Daryl Dimaymay and Staci England of International Care Ministries

ICM’s Staci England shared with us a little about what ICM and their mission to end extreme poverty. Did you know there are still over 800 million people living under USD 1.90 a day globally? For the past 25 years, they have targeted ultra poor Filipino communities living in extreme poverty, most of whom lack basic needs such as access to safe water, education, and sanitation. We were given a sense of the different dimensions of poverty that we may not think of, such as the feelings of powerlessness and the constant lack of control. One of the reasons we chose to invite ICM to speak is that the Hong Kong-based charity works in the Philippines, a country defined by its migrant worker population. Filipino domestic workers sacrifice so much of their lives to serve ours in Hong Kong, so ICM’s work hits close to home.

READ: What You Missed Out On In Vol. 1 & Story Behind Green Queen’s #PlantBasedSDG Dinner Series

Singig Stuffed Peppers

A Basket of Injera Teff Flatbreads

Our co-host for the event was Africa Coffee & Tea, a beautiful restaurant created to introduce Hong Kong to the delicious food traditions of Ethiopia specifically and the African continent more generally. For the first time in Hong Kong, our guests experienced a vegan Ethiopian tasting menu, followed by a traditional Ethiopian coffee ceremony.

Ethiopian cuisine is a communal affair: a selection of Berbere-spiced wats (a cross between a curry and a stew) are served on straw platters along with injera, the much-heralded teff grain fermented sourdough flatbreads (the sour, spongey bread is addictively good, and made from naturally gluten-free teff, a grain native to the country), which you use to pick up and eat with with (no utensils). Ethiopian food lends itself to veganism: beans, pulses and vegetables feature heavily throughout the cuisine and the country has a long history of regular fasting days.

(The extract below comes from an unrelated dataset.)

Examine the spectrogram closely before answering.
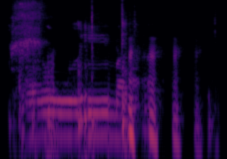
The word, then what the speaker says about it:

Ethiopia is also the birthplace of coffee, and the caffeinated bean features heavily in daily meals.

Traditional Ethiopian Vegan Feast at ACT

Shared in groups and eaten by hand, as is done in authentic Ethiopian dining, the delicious meal we devoured rung true to what our dinner series is about – to take a break from our individual lives and commune together as a society to think and be aware of global issues. And that we did – filling up the room with meaningful conversations about issues bigger than our own, as individuals – whether it was a discussion on widening socioeconomic inequality, gender equality or global warming and the pollution crisis.

The theme of community is important because it is only through collectively engaging that we can truly build a greener planet with a better future for all. We have to gather together if we are to put an end to global issues like poverty, inequality and climate change. Through listening to moving stories like Daryl’s, seeing the passion of people like Staci, experiencing the commitment of business owners like Charlene and enjoying a plant-based meal from a new culture, whilst discussing the real issues at hand, we might just have a chance to make this world a better place. True to the venue’s name – Africa Coffee & Tea, which comes together to form ACT – we all left that evening inspired to act in our everyday lives. 

A Hong Kong family with Ethiopian heritage enjoying the traditional meal

We hope that you will join us for upcoming editions of this very special and purposeful UN SDG #PlantBased Dinner series in the future. To make sure you never miss out on our events and news, do Follow Green Queen and don’t forget to sign up to our newsletter too!

All images courtesy of Green Queen.


  • Sally Ho

    Sally Ho is Green Queen's former resident writer and lead reporter. Passionate about the environment, social issues and health, she is always looking into the latest climate stories in Hong Kong and beyond. A long-time vegan, she also hopes to promote healthy and plant-based lifestyle choices in Asia. Sally has a background in Politics and International Relations from her studies at the London School of Economics and Political Science.

You might also like